- Breathe. I have never met a college student that wasn’t stressed out during exams, so remember that the rest of your peers are (or should be) feeling similar. Unfortunately, our level of stress rises to an 11 on a scale of 1-10 thanks to the extra added fatigue, fog, and pain…which is why it is especially critical for you to breathe and remind yourself that this too shall pass, finals are not forever, and you will be okay whether you pass or fail. Don’t focus on the big picture, just focus on the task at hand. Meditate if you can. Some words of wisdom: C’s get degrees, this too shall pass.
- Reach out! Seriously, tweet me @chroniccurve with the #spooniestudent hashtag. There are others in the same boat and we like to motivate each other with 3 minute dance party breaks and encourage excessive amounts of caffeine. But really, we’re here for you. Feel free to vent.
- Check out the links at the bottom for more finals-related help
- Avoid spending any amount of time writing a post on how to be successful for finals with chronic illness when you’re supposed to be studying for finals with a chronic illness…
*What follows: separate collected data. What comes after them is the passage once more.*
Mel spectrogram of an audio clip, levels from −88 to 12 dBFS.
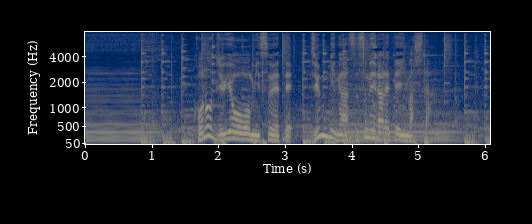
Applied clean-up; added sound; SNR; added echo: none; Bowed string instrument; 10 dB; none.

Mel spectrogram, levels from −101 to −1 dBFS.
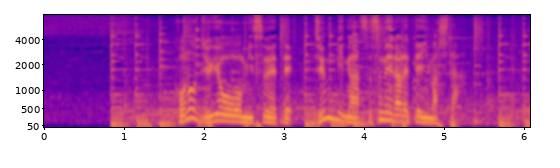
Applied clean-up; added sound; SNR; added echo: none; none; none; none.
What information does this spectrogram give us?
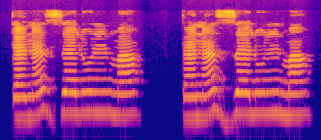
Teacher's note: अलीफ लाम अगर हुरूफे कमरी के शुरू में हो तो अलीफ को नहीं पढ़ा जाएगा, सिर्फ लाम को पढ़ा जाएगा। लुल मा मीम के ऊपर जबर की हरकत है, जबर को जल्दी पढ़े, थोड़ा भी ना खींचे।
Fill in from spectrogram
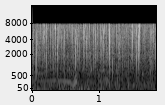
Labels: {"label": "biophony, cascading saw", "recorder": "SoundTrap 600 or HydroMoth"}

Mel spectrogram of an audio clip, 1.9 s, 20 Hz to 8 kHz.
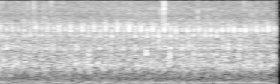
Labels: {"label": "anthrophony, boat engine", "recorder": "SoundTrap 300"}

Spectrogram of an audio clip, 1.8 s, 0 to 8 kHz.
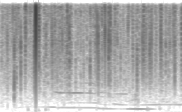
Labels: {"label": "biophony", "recorder": "SoundTrap 300"}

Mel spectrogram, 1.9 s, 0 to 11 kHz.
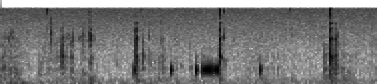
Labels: {"label": "biophony, knock croak", "recorder": "SoundTrap 300"}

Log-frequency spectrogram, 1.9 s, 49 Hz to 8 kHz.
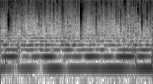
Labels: {"label": "biophony, midshipman", "recorder": "SoundTrap 500"}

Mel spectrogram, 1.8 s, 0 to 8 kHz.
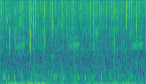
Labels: {"label": "biophony, chorus", "recorder": "SoundTrap 600"}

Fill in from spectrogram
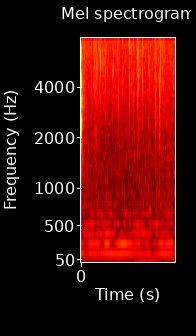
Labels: {"label": "biophony, midshipman", "recorder": "SoundTrap 500"}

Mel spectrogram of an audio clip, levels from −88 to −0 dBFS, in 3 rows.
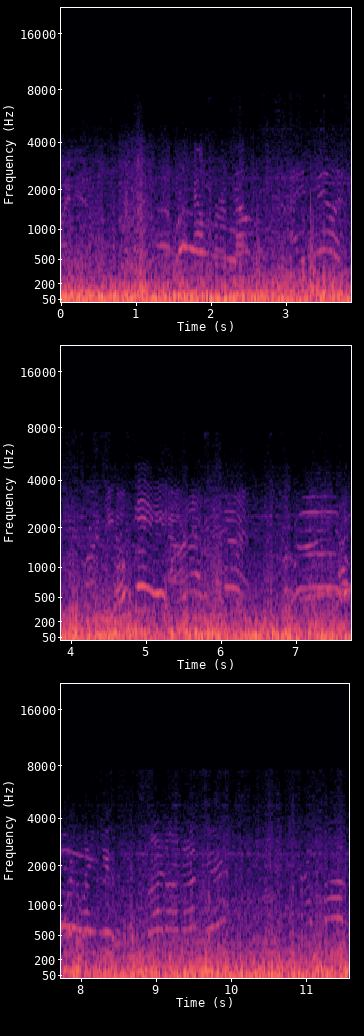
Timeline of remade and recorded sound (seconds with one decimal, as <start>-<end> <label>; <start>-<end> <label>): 0.0-1.2 recorded; 1.2-2.2 remade; 2.2-7.1 recorded; 7.1-8.1 remade; 8.1-11.6 recorded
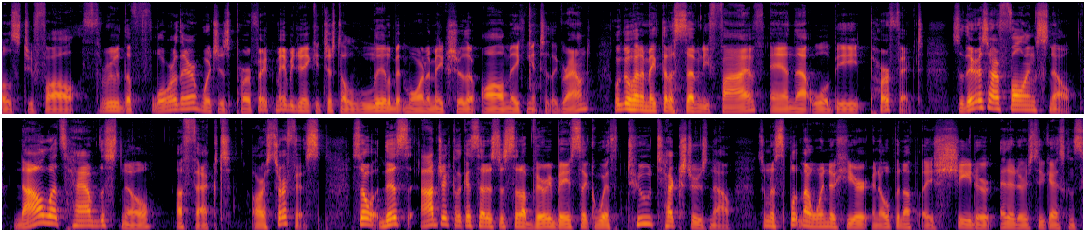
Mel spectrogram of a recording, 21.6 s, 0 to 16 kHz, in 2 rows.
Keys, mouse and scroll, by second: 3.0 click, 5.9 click, 7.4-7.7 scroll down 4, 7.7 middle click, 8.4-8.7 scroll up 3, 9.9-10.3 scroll up 2, 10.9-12.9 scroll down 2, 12.9 click, 13.7 shift+middle click, 14.8-15.4 scroll down 1, 15.4 scroll up 2, 17.5 click, 19.5 click.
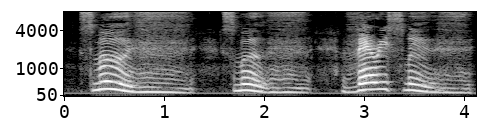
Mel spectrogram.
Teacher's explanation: listen to the ending it must be voiced feel that vibration on your tongue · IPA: ð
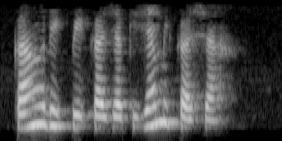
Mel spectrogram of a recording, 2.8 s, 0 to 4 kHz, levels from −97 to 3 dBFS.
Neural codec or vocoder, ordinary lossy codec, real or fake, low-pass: none; MP3, 32 kbps; real; 3.6 kHz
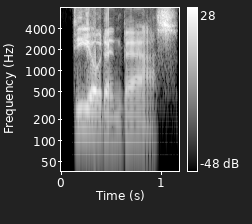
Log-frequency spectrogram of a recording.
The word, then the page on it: de haut en bas: American English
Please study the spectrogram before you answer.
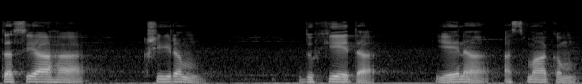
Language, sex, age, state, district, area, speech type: Sanskrit, male, 30-45, Karnataka, Udupi, rural, spontaneous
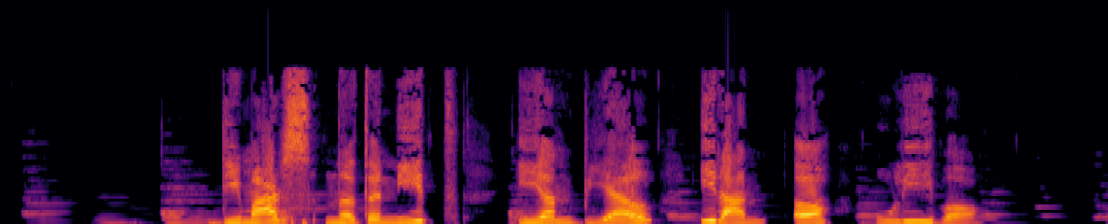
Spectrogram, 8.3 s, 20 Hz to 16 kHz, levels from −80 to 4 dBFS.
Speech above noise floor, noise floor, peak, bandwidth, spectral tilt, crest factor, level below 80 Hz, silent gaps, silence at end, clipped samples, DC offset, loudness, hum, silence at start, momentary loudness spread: 40 dB; -55 dBFS; 0 dBFS; 11.5 kHz; -2.5 dB/octave; 16 dB; -64 dBFS; none; 0.95 s; under 0.1%; under 0.1%; -15 LUFS; none; 1.2 s; 15 LU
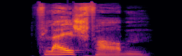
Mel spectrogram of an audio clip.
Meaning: flesh-coloured
- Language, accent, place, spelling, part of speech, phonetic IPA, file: German, Germany, Berlin, fleischfarben, adjective, [ˈflaɪ̯ʃˌfaʁbn̩], De-fleischfarben.ogg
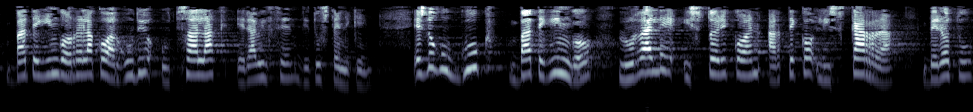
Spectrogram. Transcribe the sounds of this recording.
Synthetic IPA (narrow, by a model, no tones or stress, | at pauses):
bat̪e̞ɣiŋɡo̞ːre̞lako̞aɾɣuðio̞ʔut͡salake̞ɾaβ̞ilt͡se̞nd̪it̪ust̪e̞ne̞kin | e̞zd̪uɣ̞uɡukbat̪e̞ɣiŋɡo̞lurald̪e̞ist̪o̞ɾiko̞anaɾt̪e̞ko̞liskaraβe̞ɾo̞t̪u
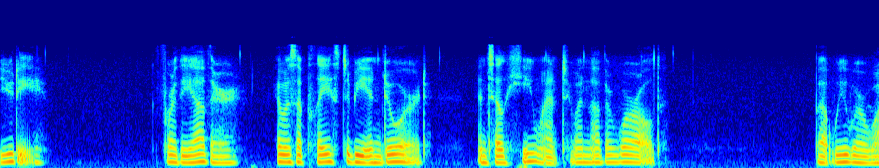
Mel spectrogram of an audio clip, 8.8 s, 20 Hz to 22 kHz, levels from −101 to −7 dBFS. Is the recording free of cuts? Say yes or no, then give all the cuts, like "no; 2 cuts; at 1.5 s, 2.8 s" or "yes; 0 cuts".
yes; 0 cuts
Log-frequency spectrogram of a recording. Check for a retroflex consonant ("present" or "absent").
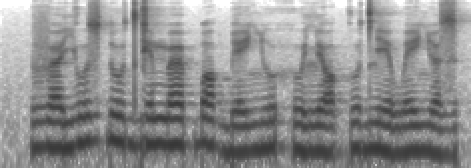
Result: absent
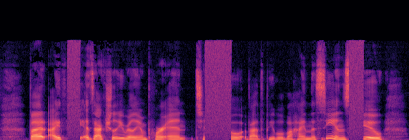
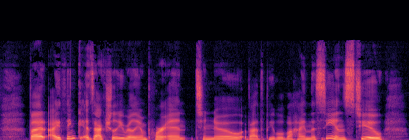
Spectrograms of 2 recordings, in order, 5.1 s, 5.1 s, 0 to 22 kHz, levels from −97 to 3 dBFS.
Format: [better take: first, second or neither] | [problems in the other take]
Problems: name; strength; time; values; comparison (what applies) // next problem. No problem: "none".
second | audio cutting out; filled with static; at 1 s, at 2.5 s and at 4.5 s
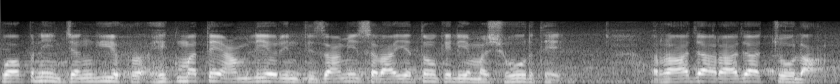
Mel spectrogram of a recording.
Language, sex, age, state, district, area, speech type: Urdu, male, 18-30, Uttar Pradesh, Saharanpur, urban, spontaneous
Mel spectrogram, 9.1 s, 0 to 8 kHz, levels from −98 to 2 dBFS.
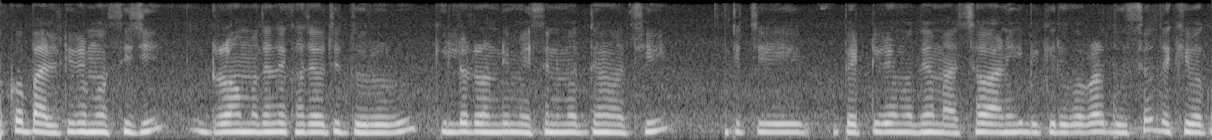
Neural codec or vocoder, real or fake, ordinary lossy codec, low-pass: none; real; none; 7.2 kHz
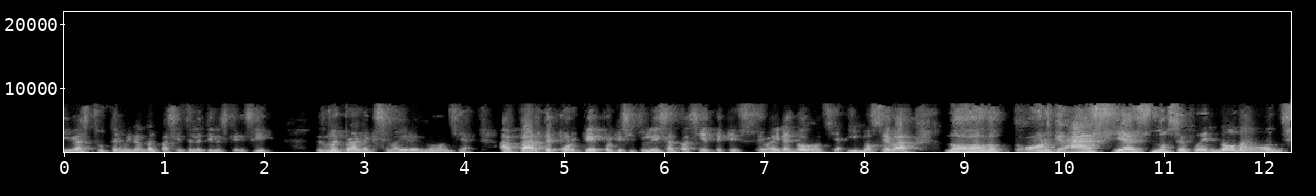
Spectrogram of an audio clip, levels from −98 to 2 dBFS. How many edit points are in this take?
zero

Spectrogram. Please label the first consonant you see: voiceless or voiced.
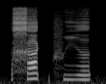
voiceless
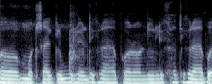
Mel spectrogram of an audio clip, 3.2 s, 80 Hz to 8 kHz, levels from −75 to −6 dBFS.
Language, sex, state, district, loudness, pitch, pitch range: Hindi, male, Punjab, Kapurthala, -15 LUFS, 130 Hz, 125-130 Hz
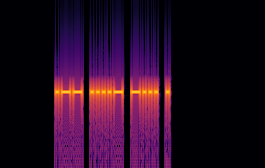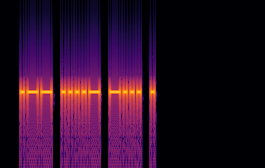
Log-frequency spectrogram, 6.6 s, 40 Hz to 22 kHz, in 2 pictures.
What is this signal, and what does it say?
Morse code, heard as a keyed tone, about 34 wpm, 700 Hz. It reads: W4BE W4BE
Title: Speed Racing - USA 1x2 Call Signs 28wpm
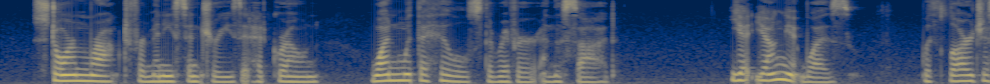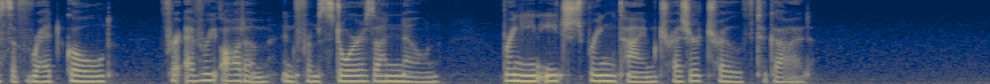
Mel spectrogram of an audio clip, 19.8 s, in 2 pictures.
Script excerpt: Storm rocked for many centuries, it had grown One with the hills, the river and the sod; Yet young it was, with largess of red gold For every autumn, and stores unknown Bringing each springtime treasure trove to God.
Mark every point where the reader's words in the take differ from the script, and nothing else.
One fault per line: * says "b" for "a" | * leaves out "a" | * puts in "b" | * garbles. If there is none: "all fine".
* puts in "from"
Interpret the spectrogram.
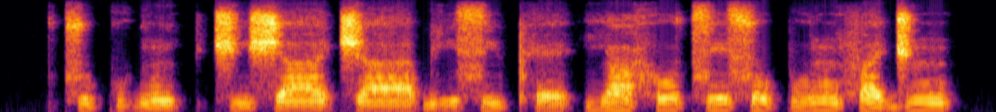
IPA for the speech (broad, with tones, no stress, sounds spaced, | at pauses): t͡s u˨ kʷ ɪ˦ ɡʷ ĩ˨ | t͡ʃ i˨ ʃ aː˨ t͡ʃ aː˨ ɓ i˨ s i˦ pʰ ɛ˨ | j ã˦ h o˦ t͡s e˦ s o˦ p u˦ ɾ ũ˦ f a˦ d͡ʒ ũ˦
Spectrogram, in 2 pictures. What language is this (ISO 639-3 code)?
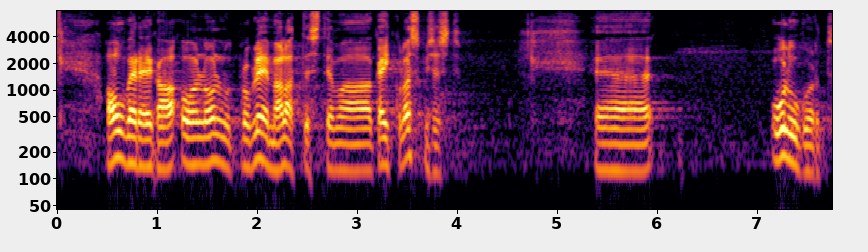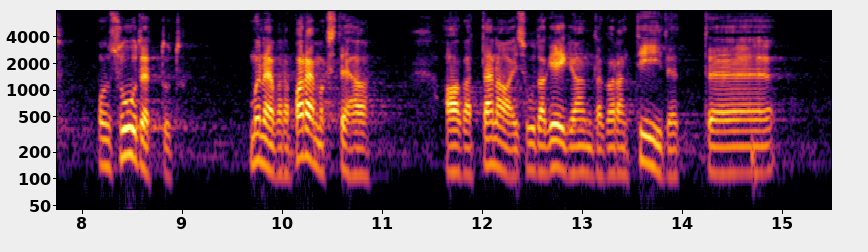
est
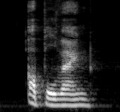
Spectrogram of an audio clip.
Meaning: cider, apple wine
- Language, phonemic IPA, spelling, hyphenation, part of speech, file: Dutch, /ˈɑpəlˌʋɛi̯n/, appelwijn, ap‧pel‧wijn, noun, Nl-appelwijn.ogg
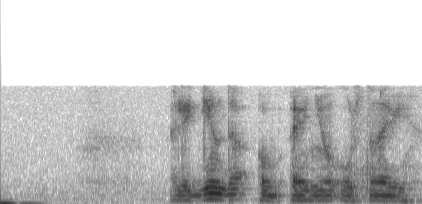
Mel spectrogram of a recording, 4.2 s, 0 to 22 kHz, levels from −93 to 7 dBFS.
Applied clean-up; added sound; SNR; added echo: none; none; none; none.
Best of luck! Keep calm, stay strong, and may the odds be ever in your favor,
(Source: Flickr / keegankeene)
the process of reading
have you ever stopped liking somebody that you liked a lot and suddenly notice that they are a shitty person and realize how blinded you were by how much you liked them
I was not emotionally prepared for Through the Dark live